Crops themselves are only one step in the process of food production. Crops aren't exactly food yet, until they're actually on your plate. They also don't last forever and have to be stored or preserved. Then there's actually cooking them, which is not really that small a task, particularly when dealing with whole, raw ingredients. Some plans in this area which I'll be documenting are:
- Canning: I've helped others with the canning process, but never actually done it by myself before, and then only the water bath method. I've watched other cook with a pressure cooker before, but I'm only vaguely familiar with the process of pressure canning. This will be a real adventure, and I'm looking forward to it.
- Pickling and Fermentation: I've made pickles before, and I know people who regularly make their own Kimchi and Sauerkraut. These and other dishes can be a great and healthy addition to anyone's diet.
- Cooking From Scratch: This is one area where I'm really pretty comfortable. I enjoy cooking as much as I enjoy eating. I've always shied away from pre-made options anyway, but I have to admit that quite often I've succumbed to the temptation of convenience. Now I have a financial incentive to avoid the industrial alternative.
It takes more than food to live a happy and fulfilled life, and there's more than gardening to living sustainably, lightly, and responsibly. My home is going to need furnishings, tools, textiles and other items, many of which I can manufature myself in whole or in part. There's also free time to account for, kids to entertain and instruct, maintenance and home-improvement. Plans in this area include:
- Music: I play guitar and tin-whistle. My daughter is learning the violin, and both my son and daughter are aspiring harmonica players. We already enjoy making noise together, and are developing a repetoire of songs we can play. Making your own music is fun, enriching experience that improves the mind, the body, and the spirit.
- Woodworking: This is another area that I'm really comfortable with. I don't have every tool in the catalog, but I learned a while back that skill makes up for not having all the fancy gadgets, and that skill only requires practice and dedication. A lot of the furniture that's 'mine' is already stuff I made myself. I'll be making a lot more in the future and posting the results here.

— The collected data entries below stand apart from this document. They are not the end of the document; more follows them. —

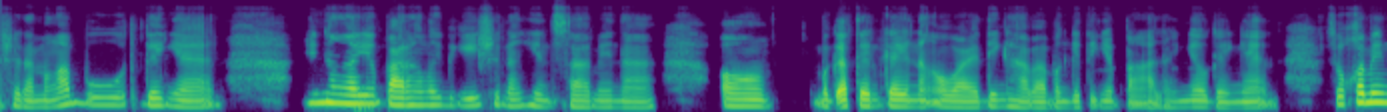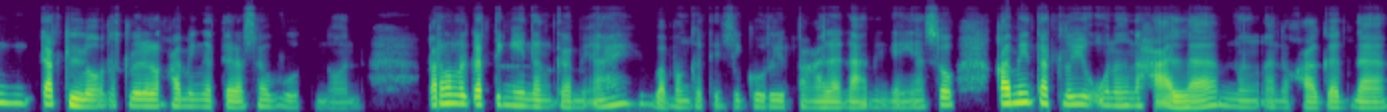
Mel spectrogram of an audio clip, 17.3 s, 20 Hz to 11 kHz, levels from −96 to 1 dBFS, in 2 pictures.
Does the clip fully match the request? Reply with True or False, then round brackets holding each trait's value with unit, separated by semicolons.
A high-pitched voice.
False (150 Hz)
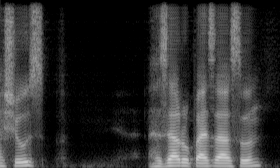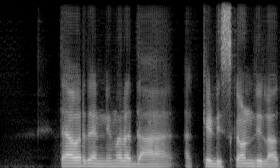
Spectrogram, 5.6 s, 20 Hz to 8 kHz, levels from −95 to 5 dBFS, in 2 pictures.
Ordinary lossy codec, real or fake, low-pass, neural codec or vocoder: none; fake; none; codec, 16 kHz, about 1 kbps, DyCAST, with the encoder's durations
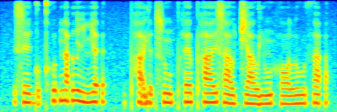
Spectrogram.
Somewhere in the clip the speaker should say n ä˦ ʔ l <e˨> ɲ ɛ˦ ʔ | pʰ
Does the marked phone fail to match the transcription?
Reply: yes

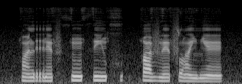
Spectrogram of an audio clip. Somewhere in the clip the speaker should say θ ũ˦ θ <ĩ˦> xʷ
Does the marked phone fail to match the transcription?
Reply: no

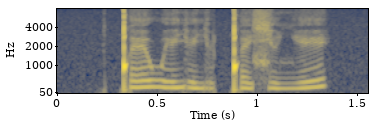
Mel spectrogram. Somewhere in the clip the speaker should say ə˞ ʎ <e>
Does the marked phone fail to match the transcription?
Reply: no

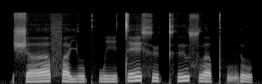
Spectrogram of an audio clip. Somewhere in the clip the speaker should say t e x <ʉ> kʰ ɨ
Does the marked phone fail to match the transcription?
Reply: no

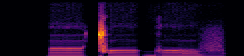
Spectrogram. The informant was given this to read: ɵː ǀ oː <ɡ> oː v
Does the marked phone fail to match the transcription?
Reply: no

- General Tinkering: Something I've always done, and a skill that's paid many dividends, both monetarily and in a sense of satisfaction. I like to make things and I like to fix things, from small engines to metal fabrication to electronic gadgets to household fixtures.
- Sewing and Needlecraft: This is generally considered a male past time, or a skill set that men are encouraged to pursue, but it remains vital. Clothes need mending or alterations; knitting and crocheting are simple, productive activities that can be done while talking, watching television, or simply relaxing. I've also always been fascinated by the art of weaving fabric and spinning fiber into thread and yarn that can then be woven.
Finally, there's the Luddite Philosophy of living responsibly and sustainably, using tools rather being used by tools against one's own enlightened self interest - of being able to sustain one's own life without relying on others for basic needs.
- Waste not, want not: Also known as 'Reduce, Reuse, Recycle'. This includes lowering energy dependence, composting, repurposing, and not falling into the traps of convenience and responsibility. Creativity can play a large role here, and is something I plan to explore in great detail.
- Community Development: This means helping neighbors, strangers, and nature itself. It means getting to know people, being ready to lend a helping hand, and being proactive about the problems and potential problems in the world around us.
Well, that's all for now, but there's plenty more to come. Having written this, I'm actually looking forward to the future.